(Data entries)
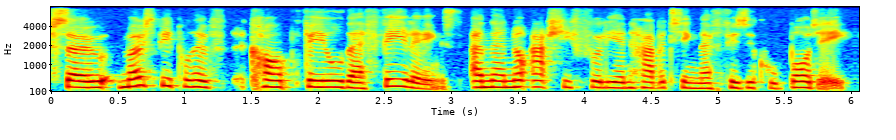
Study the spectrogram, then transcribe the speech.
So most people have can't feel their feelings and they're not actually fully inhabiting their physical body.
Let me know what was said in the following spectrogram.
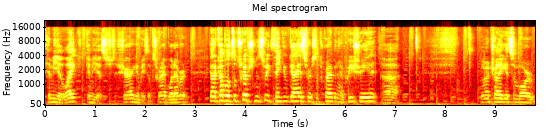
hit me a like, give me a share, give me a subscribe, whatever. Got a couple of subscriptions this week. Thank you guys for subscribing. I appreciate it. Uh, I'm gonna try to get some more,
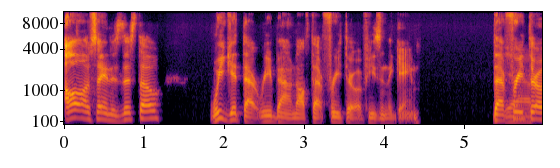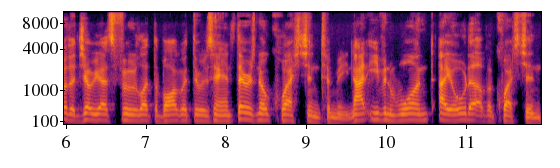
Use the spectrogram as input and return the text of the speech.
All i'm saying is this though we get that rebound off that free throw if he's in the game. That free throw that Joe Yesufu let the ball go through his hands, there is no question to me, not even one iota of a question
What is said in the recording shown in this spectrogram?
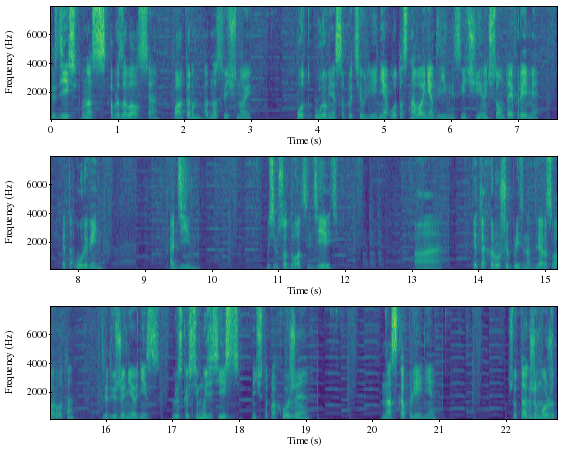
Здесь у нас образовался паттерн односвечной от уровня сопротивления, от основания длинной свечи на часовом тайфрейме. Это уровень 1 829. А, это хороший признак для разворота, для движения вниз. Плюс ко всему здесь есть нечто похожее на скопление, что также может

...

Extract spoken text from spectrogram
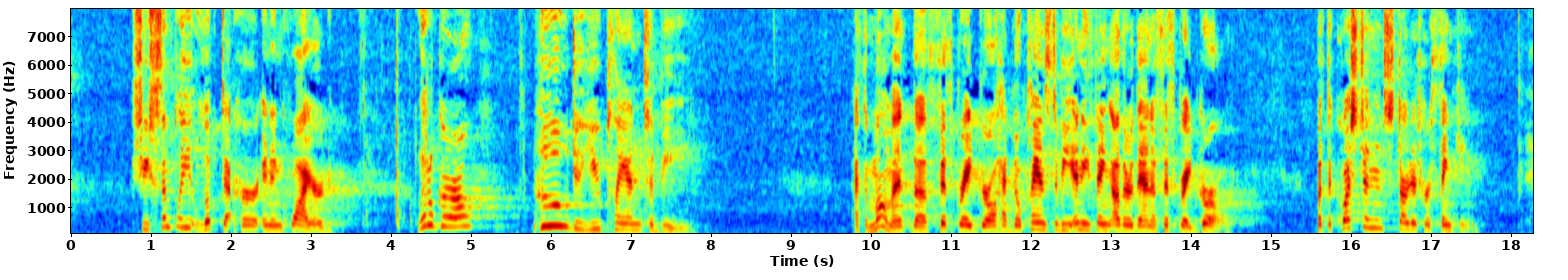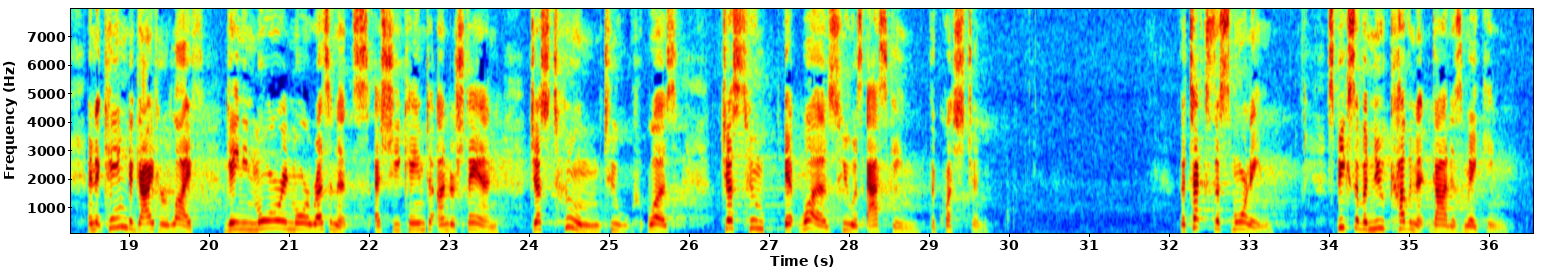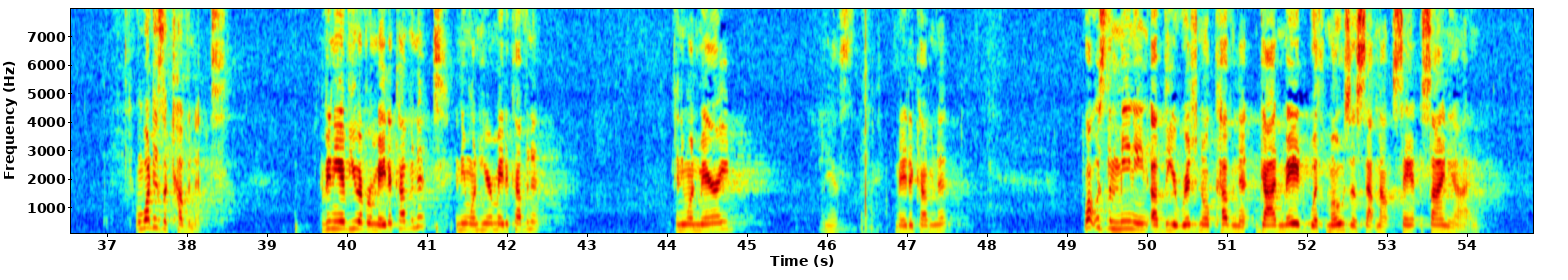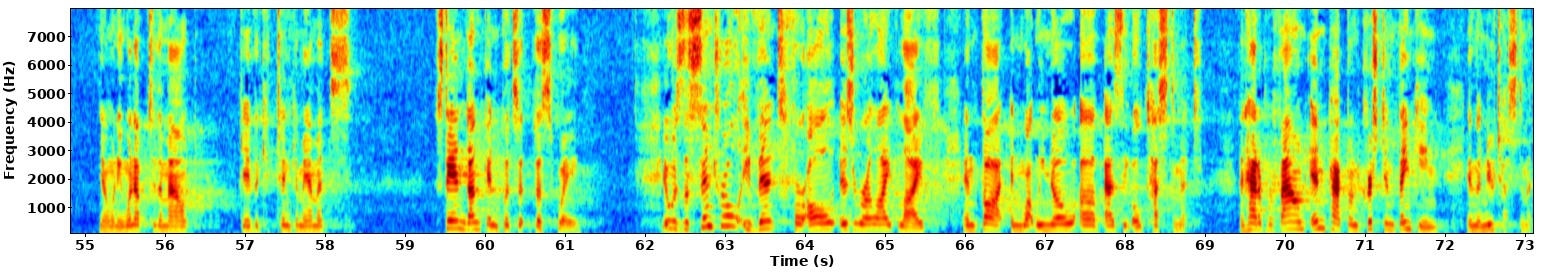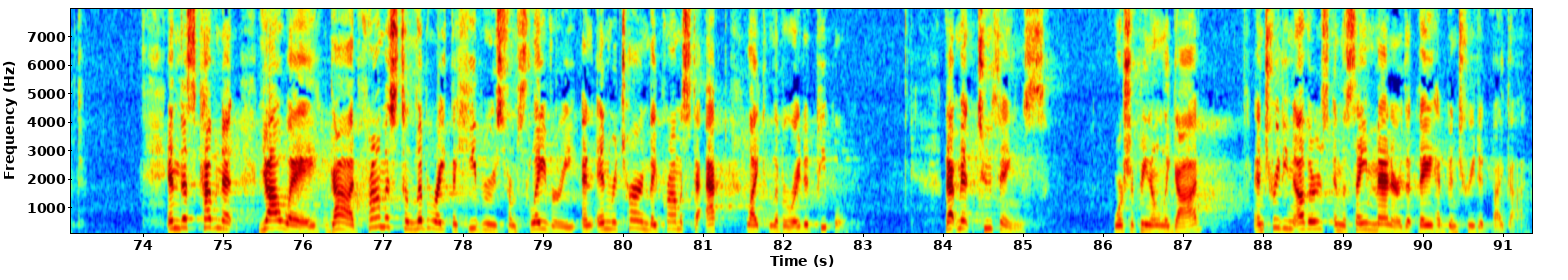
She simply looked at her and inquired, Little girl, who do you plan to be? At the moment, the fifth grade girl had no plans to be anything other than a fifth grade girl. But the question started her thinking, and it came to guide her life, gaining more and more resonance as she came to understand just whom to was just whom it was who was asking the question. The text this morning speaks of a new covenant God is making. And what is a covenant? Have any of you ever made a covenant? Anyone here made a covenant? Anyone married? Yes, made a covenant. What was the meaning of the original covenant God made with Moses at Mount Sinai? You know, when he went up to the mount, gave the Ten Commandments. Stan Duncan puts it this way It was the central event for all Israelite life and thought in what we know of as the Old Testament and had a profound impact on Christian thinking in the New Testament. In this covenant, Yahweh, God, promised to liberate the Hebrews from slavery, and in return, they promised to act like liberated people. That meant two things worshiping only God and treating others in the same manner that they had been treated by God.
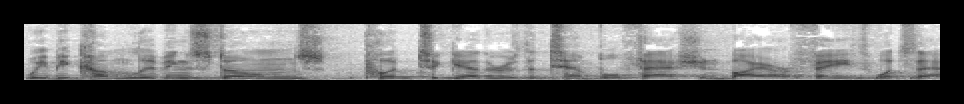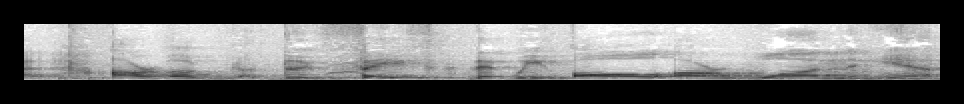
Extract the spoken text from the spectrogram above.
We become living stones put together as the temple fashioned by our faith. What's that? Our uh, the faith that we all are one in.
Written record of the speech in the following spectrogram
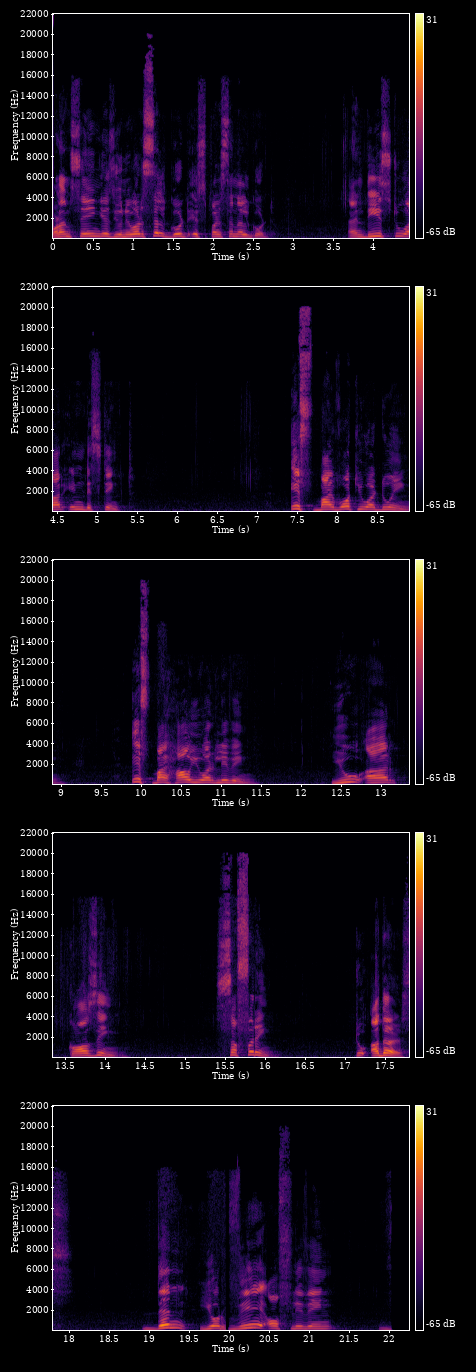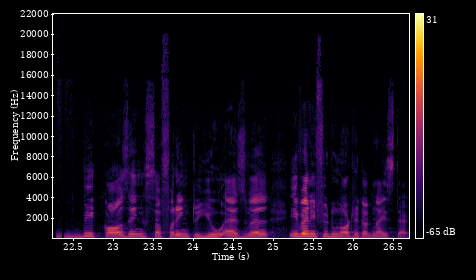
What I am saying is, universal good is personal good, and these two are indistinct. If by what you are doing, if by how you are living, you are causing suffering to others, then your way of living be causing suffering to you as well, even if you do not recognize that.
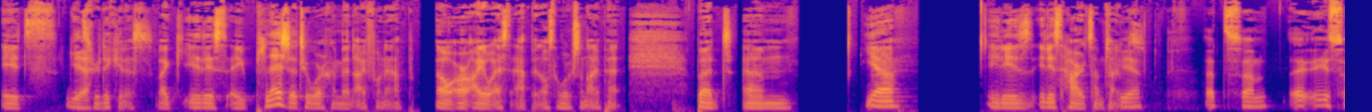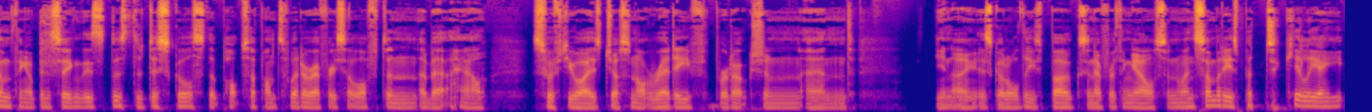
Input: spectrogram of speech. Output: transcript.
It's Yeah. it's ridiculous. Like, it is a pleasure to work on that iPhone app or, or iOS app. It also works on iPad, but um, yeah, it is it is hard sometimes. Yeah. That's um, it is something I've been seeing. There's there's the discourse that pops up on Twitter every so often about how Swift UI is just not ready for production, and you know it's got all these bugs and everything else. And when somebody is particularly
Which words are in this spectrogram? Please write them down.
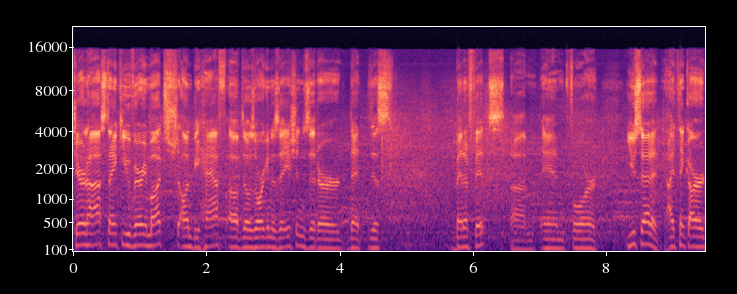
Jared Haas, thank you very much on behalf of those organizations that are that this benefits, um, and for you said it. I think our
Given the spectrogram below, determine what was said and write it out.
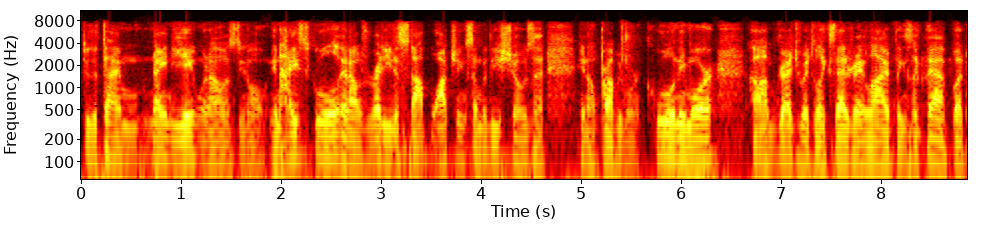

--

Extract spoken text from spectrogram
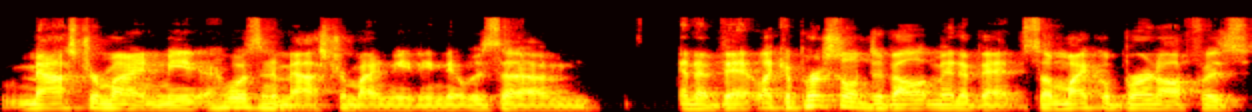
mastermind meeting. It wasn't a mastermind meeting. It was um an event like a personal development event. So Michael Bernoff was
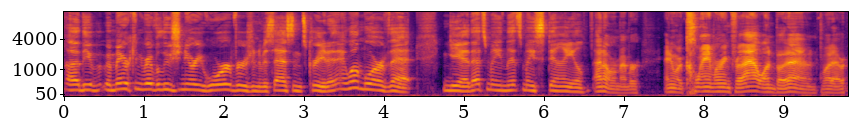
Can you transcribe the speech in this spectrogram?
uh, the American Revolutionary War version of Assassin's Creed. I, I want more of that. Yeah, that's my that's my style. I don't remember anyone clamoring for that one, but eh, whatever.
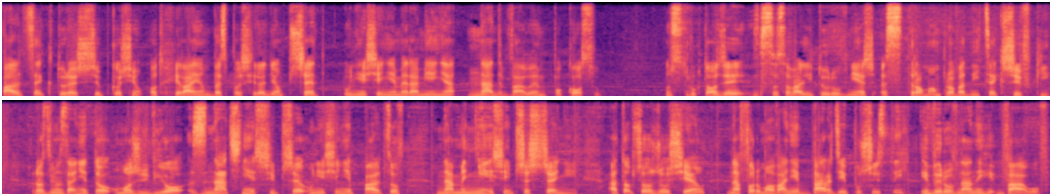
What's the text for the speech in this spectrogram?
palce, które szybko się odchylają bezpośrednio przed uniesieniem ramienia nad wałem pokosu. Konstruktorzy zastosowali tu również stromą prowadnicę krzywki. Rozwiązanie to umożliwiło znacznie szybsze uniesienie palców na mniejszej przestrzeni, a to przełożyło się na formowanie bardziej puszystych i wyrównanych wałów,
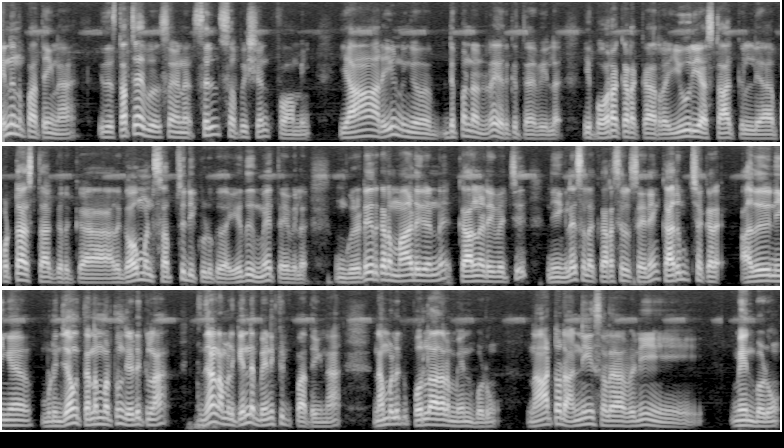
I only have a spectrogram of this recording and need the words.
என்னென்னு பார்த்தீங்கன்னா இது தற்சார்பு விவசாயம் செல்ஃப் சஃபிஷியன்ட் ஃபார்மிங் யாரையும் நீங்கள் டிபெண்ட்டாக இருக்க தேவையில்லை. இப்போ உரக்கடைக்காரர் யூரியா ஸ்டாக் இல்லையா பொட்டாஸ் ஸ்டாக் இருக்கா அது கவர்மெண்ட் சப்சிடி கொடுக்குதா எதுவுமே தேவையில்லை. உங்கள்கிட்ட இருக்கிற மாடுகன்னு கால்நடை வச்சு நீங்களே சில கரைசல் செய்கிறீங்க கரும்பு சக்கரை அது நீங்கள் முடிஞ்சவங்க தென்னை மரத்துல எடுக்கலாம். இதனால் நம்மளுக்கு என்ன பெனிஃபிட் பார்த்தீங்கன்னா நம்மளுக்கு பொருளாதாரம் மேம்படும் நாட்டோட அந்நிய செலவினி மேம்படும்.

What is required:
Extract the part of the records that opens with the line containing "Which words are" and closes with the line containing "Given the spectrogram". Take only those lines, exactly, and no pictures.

Solution:
Which words are in this spectrogram? Please write them down.
Jared Haas, thank you very much on behalf of those organizations that are that this benefits, um, and for you said it. I think our
Given the spectrogram below, determine what was said and write it out.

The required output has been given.